Last Stand recently joined National Parks Conservation Association and several other not-for-profit organizations in submitting comments to the U.S. Nuclear Regulatory Commission regarding Florida Power and Light’s request to extend the license to operate Units 3 & 4 at Turkey Point. The letter requests particular emphasis in the National Environmental Policy Act review process to Turkey Point’s close proximity to National Parks and protected areas, the problems currently experienced with operating the cooling canal system and the location’s vulnerability to sea level rise and storm surge. The full text of the letter follows:

On behalf of the undersigned environmental organizations and our millions of members and supporters throughout the country, we thank you for the opportunity to provide comments as part of the scoping process for the Turkey Point Nuclear Plant Units 3 & 4 Subsequent License Renewal application, Nuclear Regulatory Commission (NRC) Docket ID NRC-2018-0101. We are committed to ensuring the protection of our water resources, national parks, and broader ecosystem health from harmful environmental impacts associated with the current and future operations of Turkey Point Nuclear Power Plant. As part of the National Environmental Policy Act (NEPA) review process, we strongly urge you to conduct an in-depth analysis of the environmental impacts associated with the continued operation of Turkey Point’s Units 3 & 4 on pollution emanating from the facility’s cooling canal system (CCS) and the plant’s vulnerability to sea level rise and storm events.

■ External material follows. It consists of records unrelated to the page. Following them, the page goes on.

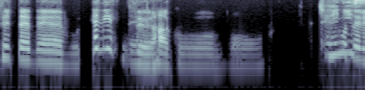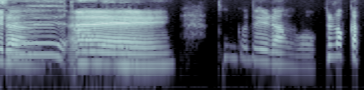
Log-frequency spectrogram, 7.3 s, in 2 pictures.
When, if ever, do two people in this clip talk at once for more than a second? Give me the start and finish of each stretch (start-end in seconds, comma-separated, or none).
3.2-5.1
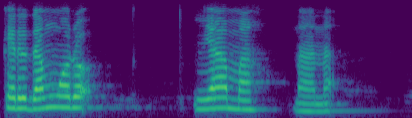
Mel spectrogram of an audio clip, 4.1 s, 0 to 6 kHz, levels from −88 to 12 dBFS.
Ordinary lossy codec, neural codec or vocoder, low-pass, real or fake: Opus, 32 kbps; none; 5.4 kHz; real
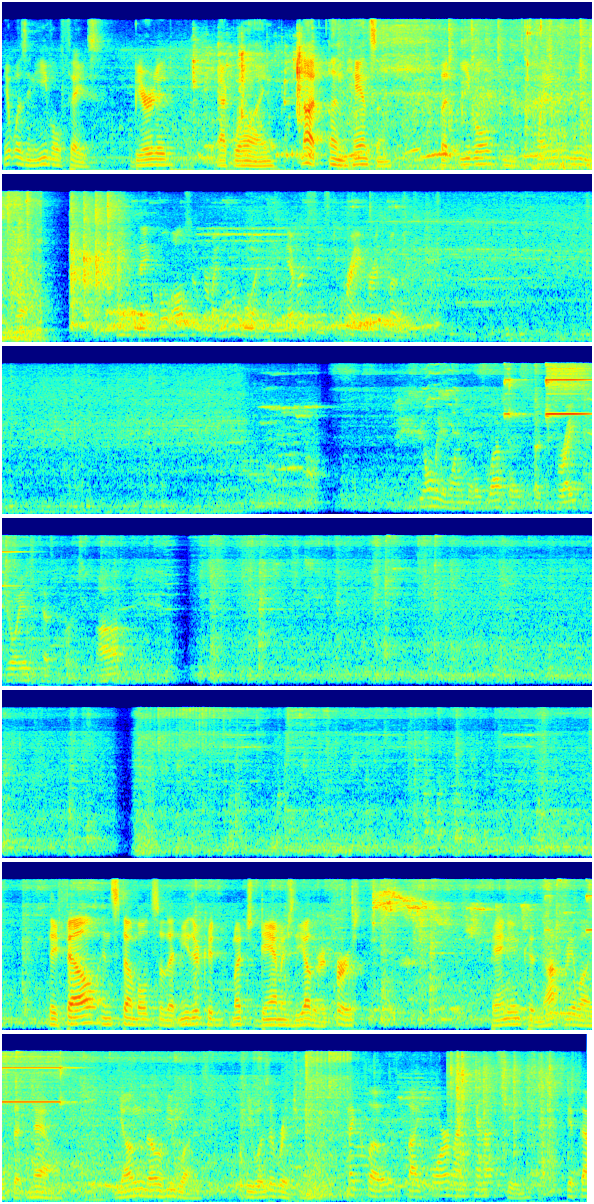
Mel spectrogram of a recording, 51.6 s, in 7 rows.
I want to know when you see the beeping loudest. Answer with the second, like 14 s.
22 s.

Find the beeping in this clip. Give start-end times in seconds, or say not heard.
21.0-22.1, 43.6-45.0.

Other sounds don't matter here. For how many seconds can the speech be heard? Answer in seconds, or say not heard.
28 s.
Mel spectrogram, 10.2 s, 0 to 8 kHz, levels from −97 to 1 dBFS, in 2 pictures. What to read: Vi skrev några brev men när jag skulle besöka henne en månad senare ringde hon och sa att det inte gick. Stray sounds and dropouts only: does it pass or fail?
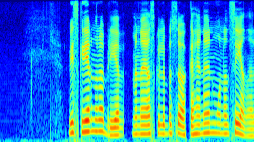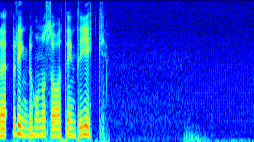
pass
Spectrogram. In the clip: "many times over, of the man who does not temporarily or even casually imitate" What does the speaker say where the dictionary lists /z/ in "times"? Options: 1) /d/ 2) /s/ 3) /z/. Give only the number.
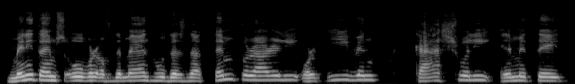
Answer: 2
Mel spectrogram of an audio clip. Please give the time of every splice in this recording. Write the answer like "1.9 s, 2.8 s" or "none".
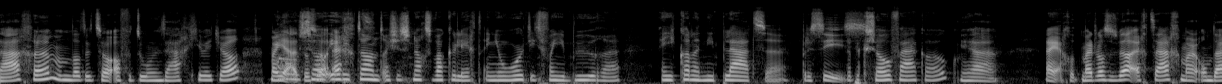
none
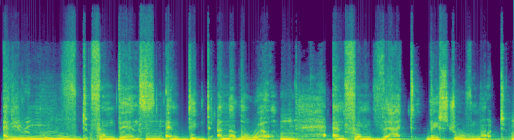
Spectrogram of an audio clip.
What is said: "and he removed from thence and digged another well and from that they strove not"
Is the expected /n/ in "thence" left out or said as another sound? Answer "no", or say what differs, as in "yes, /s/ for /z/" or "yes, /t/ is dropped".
no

Turkey Point is located in close proximity to a number of protected areas, including the Biscayne Bay Aquatic Preserve, Crocodile Lake National Wildlife Refuge, Florida Keys National Marine Sanctuary, and two national parks. West of Turkey Point is Everglades National Park, recognized as a UNESCO World Heritage Site and an International Biosphere Reserve. Biscayne National Park, located directly east of Turkey Point, is one of our largest marine national parks, and home to incredible biodiversity and important marine and wetland habitat. Not only do these areas protect our environment, they are also hugely important to the local economy. In 2017, Biscayne and Everglades National Parks generated nearly $183 million of economic output from almost 1.5 million visitors. Our organizations have a strong interest in protecting the health of South Florida’s environment and therefore urge you to include a thorough examination of any environmental impacts to these natural areas that may arise from the Subsequent License Renewal of Turkey Point Units 3 & 4.
Turkey Point is unique among nuclear power plants in that it uses an unlined system of cooling canals to cool water from plant operations. Over the years, hypersaline water has seeped from the CCS into the underlying Biscayne Aquifer, generating a hypersaline plume of water that is spreading west towards our wellfields and east under Biscayne National Park. CCS water containing high levels of nutrients has also been detected in the surfaces waters of Biscayne Bay. The addition of excess nutrients into the nutrient-limited waters of Biscayne Bay and Biscayne National Park has the potential to stimulate algal growth, which could lead to toxic algal blooms. Maintaining the health of South Florida’s waters is critical to ensuring the future of our environment and our communities and CCS pollution must be addressed over the long-term. Accordingly, we strongly urge you to include an in-depth analysis of the environmental impacts of the continued operation of Units 3 & 4 and the CCS in the NEPA review process.
Turkey Point’s geographic location makes it particularly susceptible to sea level rise and storm surge impacts. The plant is situated on a low-lying peninsula, bordered by Biscayne Bay to the east and the Everglades to the west. Under the most optimistic scenario provided by U.S. Army Corps of Engineers projections, the plant and aspects of the CCS will be inundated by the year 2040 – 12 years before the end of the proposed reactor license extension. We urge you to consider these sea level rise projections, and more conservative projections such as those from the National Oceanic and Atmospheric Administration, analyzing best- and worst-case scenarios for sea level rise through 2053. Furthermore, we ask that you evaluate the cumulative environmental impacts of sea level rise projections and CCS hydrologic connectivity with the Biscayne Aquifer and Biscayne Bay. Finally, in consideration of the Subsequent License Renewal, we urge you to analyze increased vulnerability of Units 3 & 4 and ancillary facilities to storm surge resulting from sea level rise.
In the interest of protecting the health and integrity of our valuable natural resources, limited water supplies, and national parks, we strongly urge you to thoroughly analyze the aforementioned environmental impacts as part of the NEPA review process.